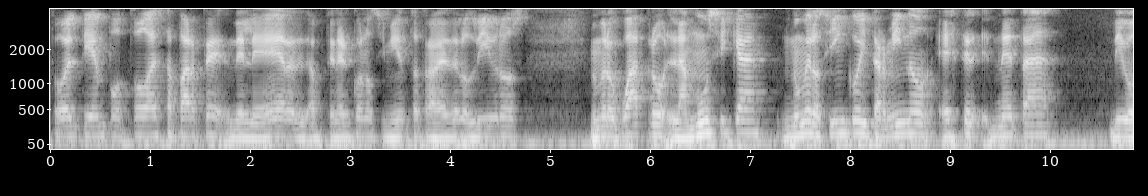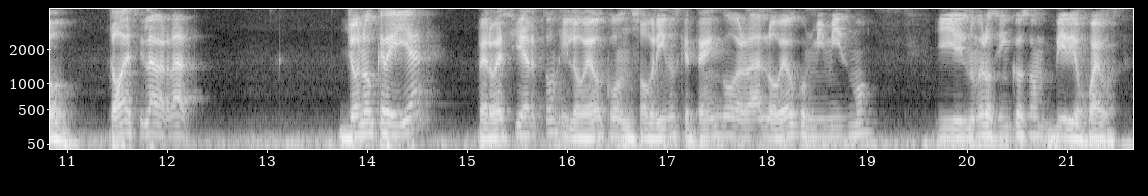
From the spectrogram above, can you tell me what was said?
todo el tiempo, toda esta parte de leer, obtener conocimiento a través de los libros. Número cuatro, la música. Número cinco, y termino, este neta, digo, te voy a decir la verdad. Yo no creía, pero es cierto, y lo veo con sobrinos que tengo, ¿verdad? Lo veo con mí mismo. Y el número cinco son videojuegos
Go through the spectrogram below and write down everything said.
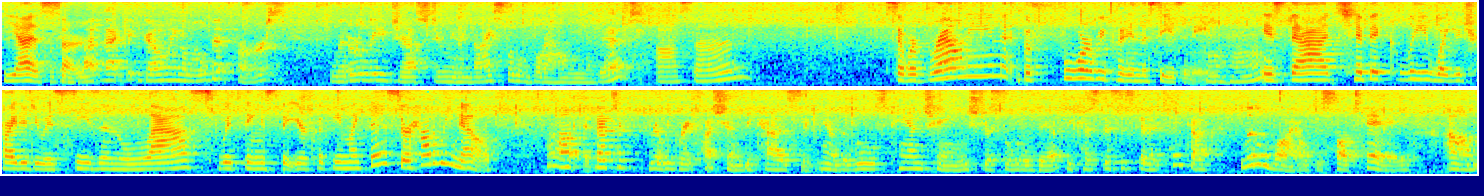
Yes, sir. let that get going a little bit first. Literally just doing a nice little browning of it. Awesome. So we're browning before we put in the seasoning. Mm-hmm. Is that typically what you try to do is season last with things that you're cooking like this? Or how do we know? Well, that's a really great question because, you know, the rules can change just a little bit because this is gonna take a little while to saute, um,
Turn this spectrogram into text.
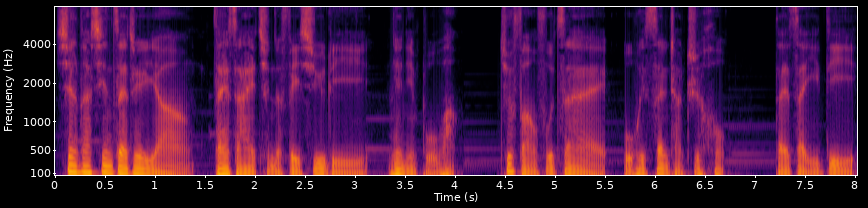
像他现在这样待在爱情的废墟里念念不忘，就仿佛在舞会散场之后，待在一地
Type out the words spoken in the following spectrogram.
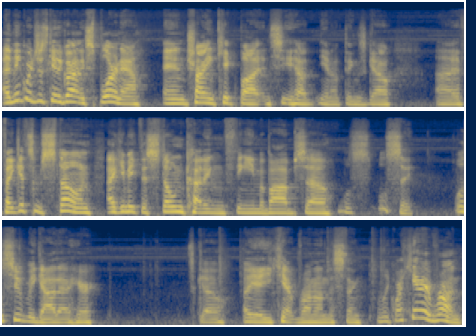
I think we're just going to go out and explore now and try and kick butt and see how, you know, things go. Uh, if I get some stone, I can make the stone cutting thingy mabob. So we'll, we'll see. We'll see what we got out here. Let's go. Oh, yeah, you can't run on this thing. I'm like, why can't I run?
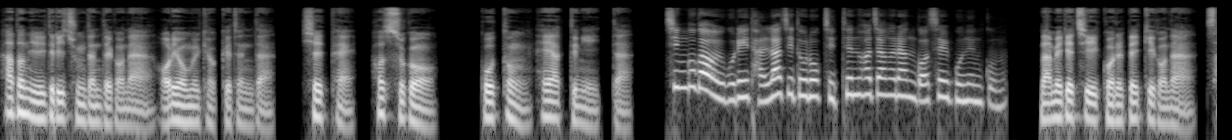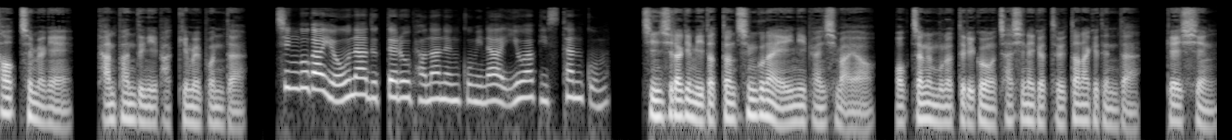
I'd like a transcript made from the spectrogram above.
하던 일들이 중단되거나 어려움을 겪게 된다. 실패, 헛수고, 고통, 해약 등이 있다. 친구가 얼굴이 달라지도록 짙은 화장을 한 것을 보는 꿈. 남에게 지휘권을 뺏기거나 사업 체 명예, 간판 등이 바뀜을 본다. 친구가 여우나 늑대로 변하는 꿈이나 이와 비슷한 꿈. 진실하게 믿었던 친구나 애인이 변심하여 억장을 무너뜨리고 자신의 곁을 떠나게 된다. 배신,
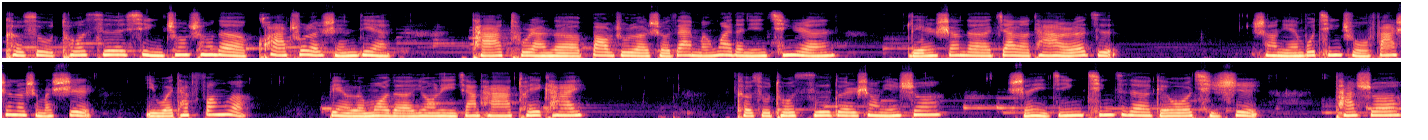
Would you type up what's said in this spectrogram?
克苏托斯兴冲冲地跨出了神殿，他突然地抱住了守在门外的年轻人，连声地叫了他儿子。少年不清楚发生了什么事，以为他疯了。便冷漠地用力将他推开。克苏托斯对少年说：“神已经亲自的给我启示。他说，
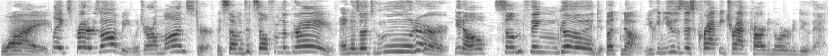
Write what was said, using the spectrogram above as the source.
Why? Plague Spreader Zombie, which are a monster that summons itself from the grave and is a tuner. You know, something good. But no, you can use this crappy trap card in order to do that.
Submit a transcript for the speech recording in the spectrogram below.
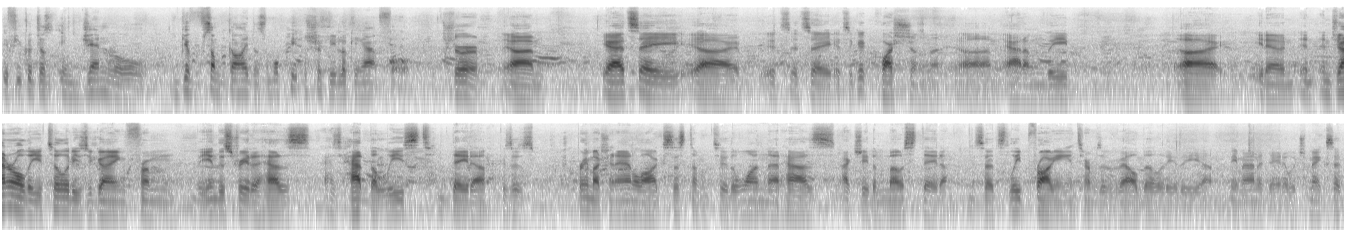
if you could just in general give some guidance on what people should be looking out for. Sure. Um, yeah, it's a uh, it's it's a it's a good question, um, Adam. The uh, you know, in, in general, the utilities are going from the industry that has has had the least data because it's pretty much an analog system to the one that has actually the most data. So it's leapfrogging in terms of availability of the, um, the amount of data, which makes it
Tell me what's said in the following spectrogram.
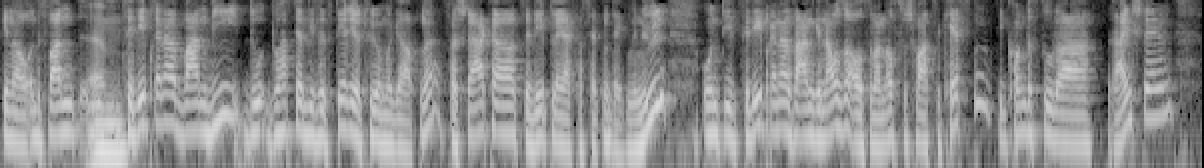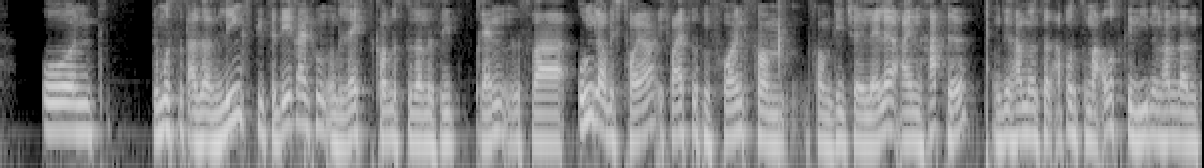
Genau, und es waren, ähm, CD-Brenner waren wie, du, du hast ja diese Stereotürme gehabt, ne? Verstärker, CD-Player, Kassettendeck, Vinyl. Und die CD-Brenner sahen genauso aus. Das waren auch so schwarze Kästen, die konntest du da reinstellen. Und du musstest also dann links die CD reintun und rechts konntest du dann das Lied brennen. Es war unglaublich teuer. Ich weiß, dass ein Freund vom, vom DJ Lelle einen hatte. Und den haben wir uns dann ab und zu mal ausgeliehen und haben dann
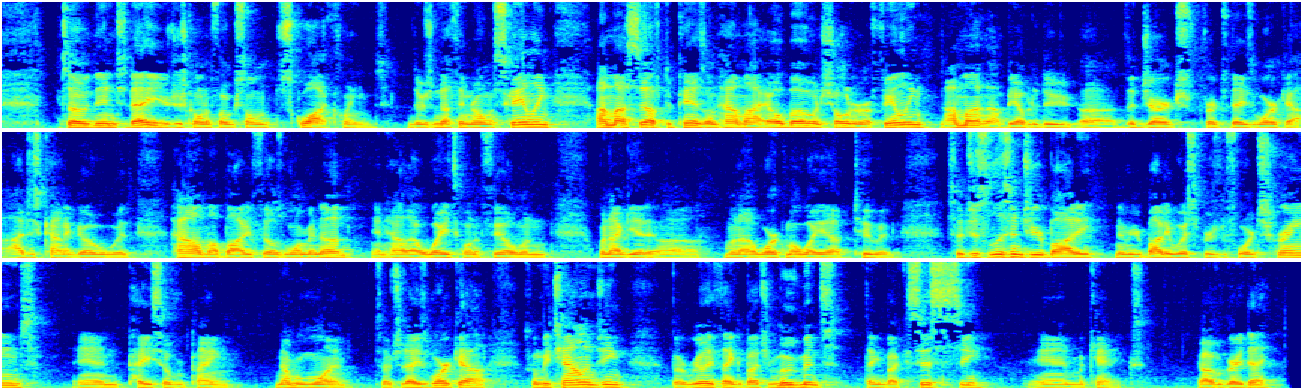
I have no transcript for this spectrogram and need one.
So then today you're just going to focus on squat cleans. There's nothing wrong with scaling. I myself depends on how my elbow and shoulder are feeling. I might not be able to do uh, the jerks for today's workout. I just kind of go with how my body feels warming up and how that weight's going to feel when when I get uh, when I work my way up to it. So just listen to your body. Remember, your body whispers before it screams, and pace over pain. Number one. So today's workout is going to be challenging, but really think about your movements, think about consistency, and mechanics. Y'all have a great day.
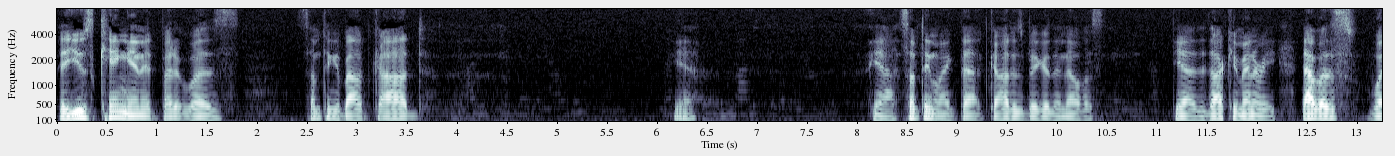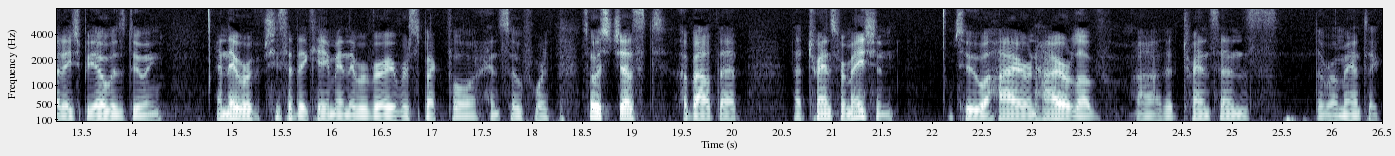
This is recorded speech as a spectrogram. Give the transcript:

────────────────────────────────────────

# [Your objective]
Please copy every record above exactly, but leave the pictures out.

# [Output for this exercise]
From the spectrogram above, can you tell me what was said?
todo el tiempo, toda esta parte de leer, obtener conocimiento a través de los libros. Número cuatro, la música. Número cinco, y termino, este neta, digo, te voy a decir la verdad. Yo no creía, pero es cierto, y lo veo con sobrinos que tengo, ¿verdad? Lo veo con mí mismo. Y el número cinco son videojuegos
Go through the spectrogram below and write down everything said.
Yes, sir. let that get going a little bit first. Literally just doing a nice little browning of it. Awesome. So we're browning before we put in the seasoning. Mm-hmm. Is that typically what you try to do is season last with things that you're cooking like this? Or how do we know? Well, that's a really great question because, you know, the rules can change just a little bit because this is gonna take a little while to saute, um,
Turn this spectrogram into text.
像他现在这样待在爱情的废墟里念念不忘，就仿佛在舞会散场之后，待在一地
Type out the words spoken in the following spectrogram.
I think we're just going to go out and explore now and try and kick butt and see how, you know, things go. Uh, if I get some stone, I can make the stone cutting thingy mabob. So we'll, we'll see. We'll see what we got out here. Let's go. Oh, yeah, you can't run on this thing. I'm like, why can't I run?
I'd like a transcript made from the spectrogram above.
하던 일들이 중단되거나 어려움을 겪게 된다. 실패, 헛수고, 고통, 해약 등이 있다. 친구가 얼굴이 달라지도록 짙은 화장을 한 것을 보는 꿈. 남에게 지휘권을 뺏기거나 사업 체 명예, 간판 등이 바뀜을 본다. 친구가 여우나 늑대로 변하는 꿈이나 이와 비슷한 꿈. 진실하게 믿었던 친구나 애인이 변심하여 억장을 무너뜨리고 자신의 곁을 떠나게 된다. 배신,
Would you type up what's said in this spectrogram?
克苏托斯兴冲冲地跨出了神殿，他突然地抱住了守在门外的年轻人，连声地叫了他儿子。少年不清楚发生了什么事，以为他疯了。便冷漠地用力将他推开。克苏托斯对少年说：“神已经亲自的给我启示。他说，
Write what was said, using the spectrogram above as the source.
Why? Plague Spreader Zombie, which are a monster that summons itself from the grave and is a tuner. You know, something good. But no, you can use this crappy trap card in order to do that.
Submit a transcript for the speech recording in the spectrogram below.
if you could just in general give some guidance on what people should be looking out for. Sure. Um, yeah, it's a uh, it's it's a it's a good question, um, Adam. The uh, you know, in, in general, the utilities are going from the industry that has has had the least data because it's pretty much an analog system to the one that has actually the most data. So it's leapfrogging in terms of availability of the, um, the amount of data, which makes it
Tell me what's said in the following spectrogram.
Genau, und es waren, ähm, CD-Brenner waren wie, du, du hast ja diese Stereotürme gehabt, ne? Verstärker, CD-Player, Kassettendeck, Vinyl. Und die CD-Brenner sahen genauso aus. Das waren auch so schwarze Kästen, die konntest du da reinstellen. Und du musstest also dann links die CD reintun und rechts konntest du dann das Lied brennen. Es war unglaublich teuer. Ich weiß, dass ein Freund vom, vom DJ Lelle einen hatte. Und den haben wir uns dann ab und zu mal ausgeliehen und haben dann
I have no transcript for this spectrogram and need one.
So then today you're just going to focus on squat cleans. There's nothing wrong with scaling. I myself depends on how my elbow and shoulder are feeling. I might not be able to do uh, the jerks for today's workout. I just kind of go with how my body feels warming up and how that weight's going to feel when when I get uh, when I work my way up to it. So just listen to your body. Remember, your body whispers before it screams, and pace over pain. Number one. So today's workout is going to be challenging, but really think about your movements, think about consistency, and mechanics. Y'all have a great day.
This is recorded speech as a spectrogram. Give the transcript:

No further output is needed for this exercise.